Toronto taxis

Should Toronto taxis charge a vomit fee?

Toronto taxi companies have proposed introducing a $25 fee for vomiting - or soiling - their cabs, solidifying our knowledge that some people actually allow themselves to toss their cookies in a stranger's cab. Maybe it's just because the cabs are zig-zagging too fast - or maybe it's because some of us have no shame. How hard is it to ask the driver to stop and open the door, people?

I imagine the happiness many cab drivers would feel about this surcharge coming into place, but I'd also anticipate some anxiety about actually enforcing it. Vomitty college kids trying to get away with "It was like that when I got here" or "but I'm pregnant!" (placenta - does it get a pass?) could be lead-ins for aggressive stand-offs, while silent vomiting might become a special skill of a certain Toronto party-sect. Silent Vomiting is also the name of my new club night.

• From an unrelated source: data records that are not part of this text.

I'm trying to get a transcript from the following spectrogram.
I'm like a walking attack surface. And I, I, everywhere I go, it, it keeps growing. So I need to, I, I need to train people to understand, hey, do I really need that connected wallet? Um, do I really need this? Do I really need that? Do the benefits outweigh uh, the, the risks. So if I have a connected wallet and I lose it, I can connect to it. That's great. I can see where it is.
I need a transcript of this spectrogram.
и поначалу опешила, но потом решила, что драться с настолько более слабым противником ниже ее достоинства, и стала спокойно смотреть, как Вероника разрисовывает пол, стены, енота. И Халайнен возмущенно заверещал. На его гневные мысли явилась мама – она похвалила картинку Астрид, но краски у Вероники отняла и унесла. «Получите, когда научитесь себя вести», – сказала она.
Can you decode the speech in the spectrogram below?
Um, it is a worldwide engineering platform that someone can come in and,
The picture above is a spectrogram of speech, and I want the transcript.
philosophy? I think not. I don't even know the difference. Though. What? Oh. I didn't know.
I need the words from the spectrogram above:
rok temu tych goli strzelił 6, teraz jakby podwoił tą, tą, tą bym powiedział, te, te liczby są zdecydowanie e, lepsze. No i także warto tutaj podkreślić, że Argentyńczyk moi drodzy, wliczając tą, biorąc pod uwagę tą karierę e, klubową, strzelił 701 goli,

Bobs Burgers Taxi

The Taxicab Industry Review - Final Report also recommends introducing "hail spots," putting electronic payment options in every cab, and for 6% of all Toronto's cabs to be wheelchair accessible by the Pan Am Games (2015). Drivers could also request a max security deposit of $25 at the start of the ride if they felt like you were "vibin' sketchy." Which you probably are.

What do you think? Should you have to pay for puking?

Lead photo by Phil Marion in the blogTO Flickr pool, second image from that Bob's Burgers ep where a guy vomits in his cab.


Latest Videos



Latest Videos


Join the conversation Load comments

Latest in City

An Ontario college will soon use AI to teach students

Toronto neighbourhood concerned for safety after back-to-back firearm incidents

See if you can pass a fifth-grade Canadian history quiz

Video of Toronto cop almost running over pedestrian then leaving has people angry

Viral video shows altercation outside of nail salon near Toronto

Ontario Line just crossed two huge milestones and excitement is building

Dollarama shoppers can get part of a $2.5 million settlement in a class-action suit

People in Toronto are more miserable than elsewhere in Canada